3Some – What Would You Do If You Discovered The Man You Love is Gay?
Review of 3Some By Alison Jane Reid
Have you ever left the theatre after seeing a brilliant play, where the protagonists crawl ruthlessly under your skin, and then you begin to wonder, what might happen, if their lives and loves continued, long after the curtain has fallen?

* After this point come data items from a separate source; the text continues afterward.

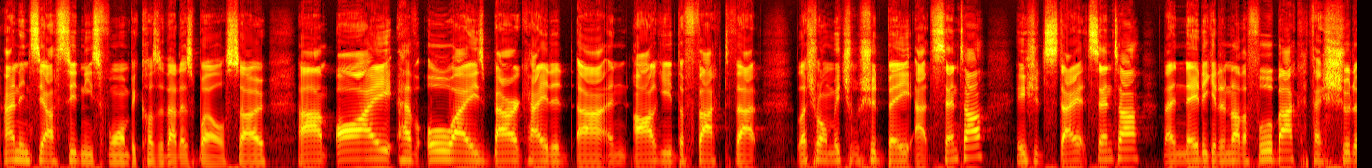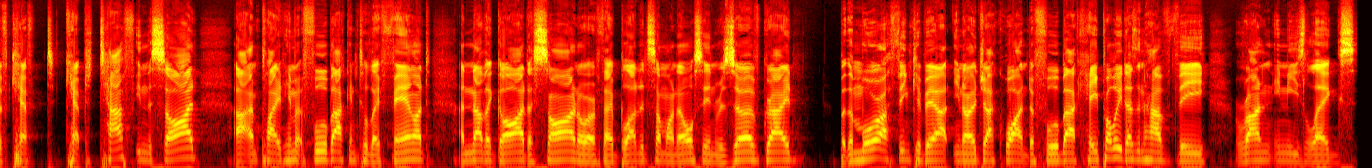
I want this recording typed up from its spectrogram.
and in South Sydney's form because of that as well. So um, I have always barricaded uh, and argued the fact that Latrell Mitchell should be at centre. He should stay at centre. They need to get another fullback. They should have kept kept Taaffe in the side uh, and played him at fullback until they found another guy to sign, or if they blooded someone else in reserve grade. But the more I think about, you know, Jack Wighton to fullback, he probably doesn't have the run in his legs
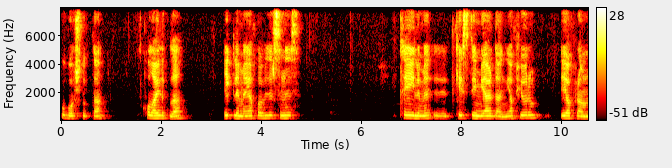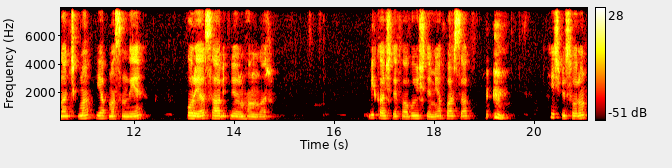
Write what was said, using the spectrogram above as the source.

3Some is a play that can do that. Three thirty somethings – Jenny, Paul and Rob meet at university and become inseparable. Jenny gets engaged to Paul and looks forward to a rose-tinted life of happy every after. Then, six months of living together go by, and her fiancee hasn’t come near her. They don’t have sex. It’s at this point she discovers the shocking truth. That her relationship is a sham of lies, sexual deceit, jealousy and longing, but not for her – her soulmate is gay and in love with their mutual best friend. He asked Jenny to marry him so that Rob couldn’t have her – a twisted act of revenge.
Gifford came to acting relatively late. At 28, the former hospital administrator from Brighton, was turned down by just about every major drama school in London for being ‘too old’, to study drama, despite being told she could definitely act. Being a force of nature sort of girl, she didn’t give up. Eventually, Gifford won a place at Middlesex University and four years on, 3Some is her first play.
Over coffee and Danish pastries at Le Pain Quotidien, she hints that the storyline isn’t fiction; it is based on real life. If Gifford is the real Jenny, she isn’t telling; but it does add an extra frisson to the unfolding chaos. The play hurtles to a cliffhanger after Paul lays bare his true sexuality. In a moment of insecurity, despair and abandon, Jenny entices the friends into a three-some, and then she runs off with Rob when, in a faux act of gallantry he declares ‘ if you were my girl – I wouldn’t leave you alone for five minutes’. Yes! It’s naughty, fun and deliciously messy, and the twists and turns make Eastenders look like a fairytale. It also leaves you wanting more.
And that’s what Gifford and Carbrera deliver. In a first for a play, 3Some doesn’t stop when the curtain comes down. The action simply moves onto the web for a thoroughly addictive, will they or won’t, web-based soap, for people who don’t watch soaps. It is a brilliant idea. The misunderstandings, the regrets, the discarded g-strings, the naval gazing down the pub with mates and the tragic-comedy just keep coming. Gifford is a fizzing, fresh, audacious talent – and I can’t wait for the next instalment. It’s bound to be messy and sour-sweet.
Alison Jane Reid